I'm seriously out of my depth here but what about the case of a woman who asserts that she has no problem being married to a husband who beats her?

I think I'm too old to appreciate the Dad29 story. I was around when open marriage was hot the first time. Also, the underlying feel to the story is, I think, what I'm really grappling with here: the difference between making a rational decision about how institutions should work and understanding how they do work.

Hmm. I'm not exactly getting any further forward with this.

Elise said...

Grim -

I don't think the article you linked about dominant women and sex tells us anything. (I don't seem to have access to the actual study, just to the link you posted and the links in there.) We don't know if the women are getting as much sex as they want; we don't know if their husbands are; we don't know why the women are making decisions alone instead of jointly; we don't know if less frequent sex is a cause or effect of unilateral decision making - or neither. As one of the linked articles points out, the fall-off in sex may be women's choice: perhaps the women whose husbands make all the decisions also insist on sex when their wives don't want it. And, as the reference to the Florida researcher's work makes clear, we don't to what extent the results from the African study will generalize to countries with a different culture.

Plus one of the articles claims that "dominant" women are getting 100 times less sex; however the study also shows that the majority of women had sex within the last month. That seems... odd. Are the non-dominant women having sex 100 times a month? If so, when does anyone in the marriage find time to make all these decisions?

Grim said...

Elise --

Good questions. Let's talk about that, separate from the polygamy issue. I was going to do a post on principles versus 'group-derived' beliefs, including 'It's how I was raised' beliefs that often fall in under false-consciousness claims. I'll put that together this evening, and we can work through that problem together.

Elise said...

I'll put that together this evening, and we can work through that problem together.

Okay. Um. Is there going to be wine?

Elise said...

Cassandra -

I do hope you have time to write on the Armed and Dangerous post - I always like to hear your take on these sorts of topics. If your weather is as gorgeous as ours, though, I'll certainly understand that slaving over a hot keyboard may not look too enticing. :+)

Grim said...

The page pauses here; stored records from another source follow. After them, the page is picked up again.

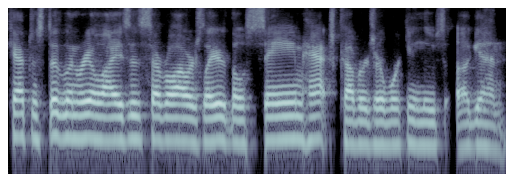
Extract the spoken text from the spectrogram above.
Captain Stiglin realizes several hours later those same hatch covers are working loose again.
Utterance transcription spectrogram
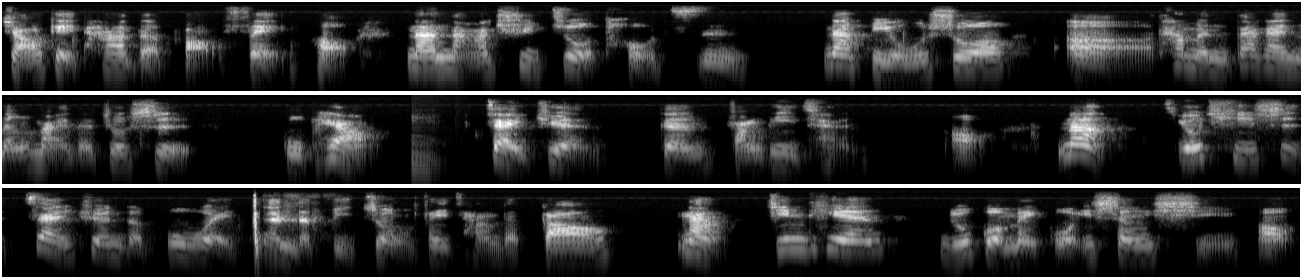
缴给他的保费，哈，那拿去做投资，那比如说呃，他们大概能买的就是股票、嗯，债券跟房地产，哦。那尤其是债券的部位占的比重非常的高。那今天如果美国一升息哦，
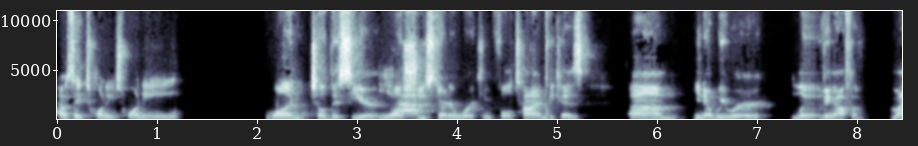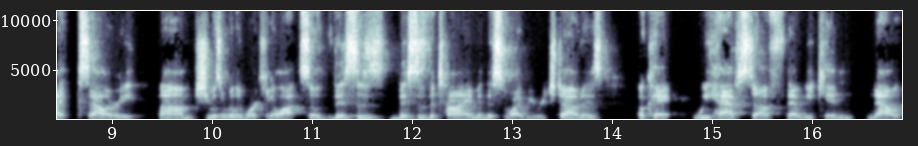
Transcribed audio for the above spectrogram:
I would say 2021 till this year yeah. when she started working full time because um, you know we were living off of my salary. Um, she wasn't really working a lot, so this is this is the time, and this is why we reached out. Is okay, we have stuff that we can now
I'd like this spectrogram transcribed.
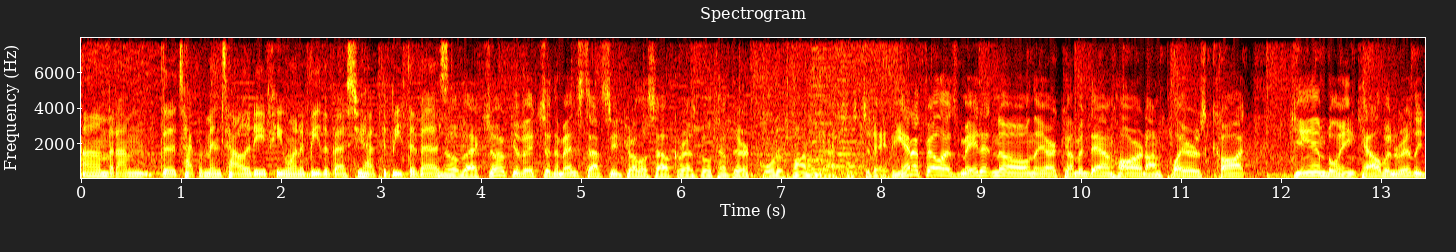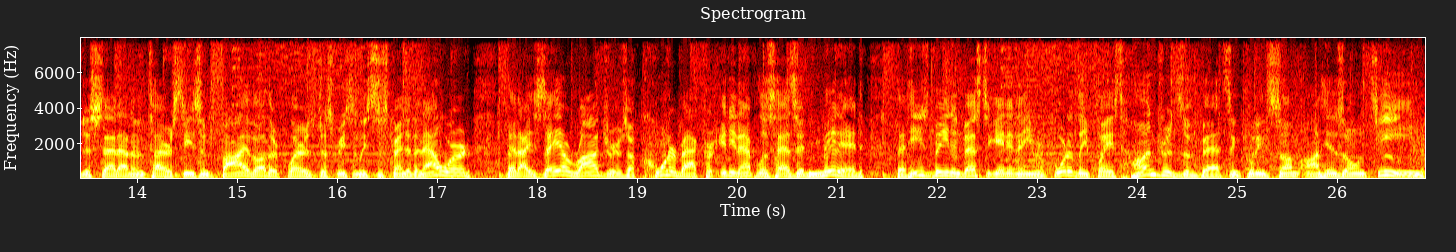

Is there going to be wine?

How about PBR? That's what's easy to land on short notice in this particular part of north Georgia. :)

Elise said...

How about PBR?

Sold. I haven't had a PBR in probably 25 years.